Cuba’s last Castro is set to leave the political stage, as Fidel’s 89-year-old brother Raúl cedes power to a younger generation at next week’s communist party congress which must also tackle a dire economic crisis and growing political dissent.
The Communist party, which has ruled Cuba unchallenged since the 1959 revolution, finds itself besieged by the coronavirus pandemic, US sanctions, chronic shortages of basic goods and a population impatient with bureaucratic bungling and long queues to secure daily necessities.
“I don’t think I’ve ever seen things as bad as they are now,” said Anaida González, a retired nursing professor in central Camagüey province. “This is cattle country but there’s no milk, butter, yoghurt or meat. People are very critical and preoccupied over this and the pandemic and nothing else.”
Raúl Castro is to stand down as the party’s first secretary, the true source of power on the island, and armed forces commander after serving two five-year terms. He succeeded his brother Fidel, who handed power to him several years before his death in 2016.
At the last party congress five years ago, Raúl Castro suggested the other remaining revolutionaries of a similar age on the all-powerful politburo should retire with him.
Carlos Saladrigas, a Cuban-US businessman and head of the Cuban Study Group which advocates engagement with Cuba, said the changing of the guard would “truly mark a new era where a Castro will not be anywhere in Cuba’s government.”
President Miguel Díaz-Canel, Castro’s 60-year-old protégé, is expected to take his place, concluding a lengthy transition from revolutionary veterans to the generation born after 1959.
One Cuban-US émigré businessman said of the president: “He’s been able to navigate difficult times, but he now has to up his game and take effective control. He must show imagination and initiative to deal with the train wreck of the economy and rising tide of pushback from the base.”
In his three years as president, Díaz-Canel has grappled with the pandemic, heightened hostility from the Trump administration and tighter US sanctions, as well as greater dissent over Cuba’s one-party system fuelled by growing internet use.
Vital imports such as food, fuel and raw materials fell 40 per cent and the economy contracted 11 per cent in 2020, according to the government. Cuba imports more than 60 per cent of the food it consumes. Tourism, a key source of income, was also decimated by the pandemic.
At the four-day party congress, which begins on April 16, participants will hail the country’s handling of the pandemic with low mortality, medical brigades abroad and advance of homegrown vaccines as evidence that the values of Fidel Castro continue to guide policy.
But at the same time the congress is expected to double down on Cuba’s first monetary reform of consequence, portrayed in some state-run media as the “most sweeping change in daily life since the 1959 revolution”.

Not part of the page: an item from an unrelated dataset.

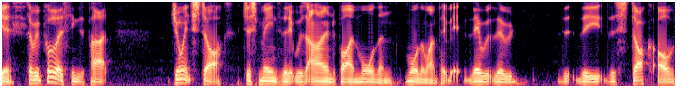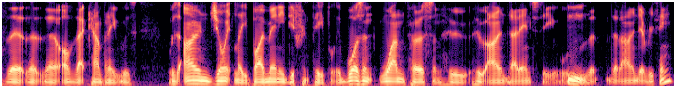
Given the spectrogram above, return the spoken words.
Yes. So we pull those things apart. Joint stock just means that it was owned by more than more than one people. There, were- there were the, the the stock of the, the, the of that company was was owned jointly by many different people. It wasn't one person who who owned that entity or hmm. that, that owned everything.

The monetary reform was approved a decade ago after Raúl Castro took over, but only pushed through under the rubric of the pandemic crisis plan to raise exports, limit imports, improve efficiency and cut subsidies.
It unified a dual currency system from January 1 and involved devaluing the peso by 96 per cent against the dollar. It ended up dollarising parts of the economy and setting off a surge of inflation which economists estimate will hit 500 per cent this year.

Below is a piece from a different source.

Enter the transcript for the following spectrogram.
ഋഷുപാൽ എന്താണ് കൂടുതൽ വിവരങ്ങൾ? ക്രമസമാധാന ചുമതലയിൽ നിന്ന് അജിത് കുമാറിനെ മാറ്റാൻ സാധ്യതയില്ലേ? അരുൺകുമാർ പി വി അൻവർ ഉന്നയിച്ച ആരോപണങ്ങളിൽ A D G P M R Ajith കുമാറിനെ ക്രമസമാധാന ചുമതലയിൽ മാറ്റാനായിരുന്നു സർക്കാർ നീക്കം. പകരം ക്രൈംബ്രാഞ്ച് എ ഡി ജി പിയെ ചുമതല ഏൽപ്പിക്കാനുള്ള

The measures came with hefty pay rises for state employees and pensioners but not for the other 40 per cent of the workforce in the private sector, agriculture and informal economy.
This has again prompted exiles, dissidents and some experts to forecast that collapse is imminent. They are demanding that Joe Biden’s administration maintain Trump-era sanctions to keep pressure on Havana while, via social media, they urge Cubans to revolt.
In recent months a group of activists and independent artists known as the San Isidro movement have challenged the government over freedom of expression, staging an unprecedented demonstration in front of the culture ministry and a small rally in one of the capital’s poorest quarters, where a group of residents stopped police from arresting a dissident rap artist.
Another group of protesters say they are staging a hunger strike in eastern Cuba, apparently timed to coincide with the party congress.
William LeoGrande, a professor of government and Cuba expert at American University, said he expected the pace of economic reform to pick up after the congress, but not necessarily political tolerance.
Díaz-Canel’s approach was “in line with Raúl Castro’s strategy of maintaining tight political control while making difficult economic changes,” he said.
The party and its powerful youth wing appears confident. “The complex conditions in which the Cuban Revolution unfolds . . . allow us to envision more challenging scenarios in the coming years,” a preparatory document on cadre development, cited by the party daily Granma, reads.
A foreign businessman with decades of experience working with Cuba summed it up: “As long as the US maintains the embargo and hostilities, the system is safe and relatively stable.
“Were that to disappear, the system would need to adjust and adapt faster than it possibly could.”
This article has been corrected since first publication to make clear the peso devalued by 96 per cent against the dollar after the end of the dual currency system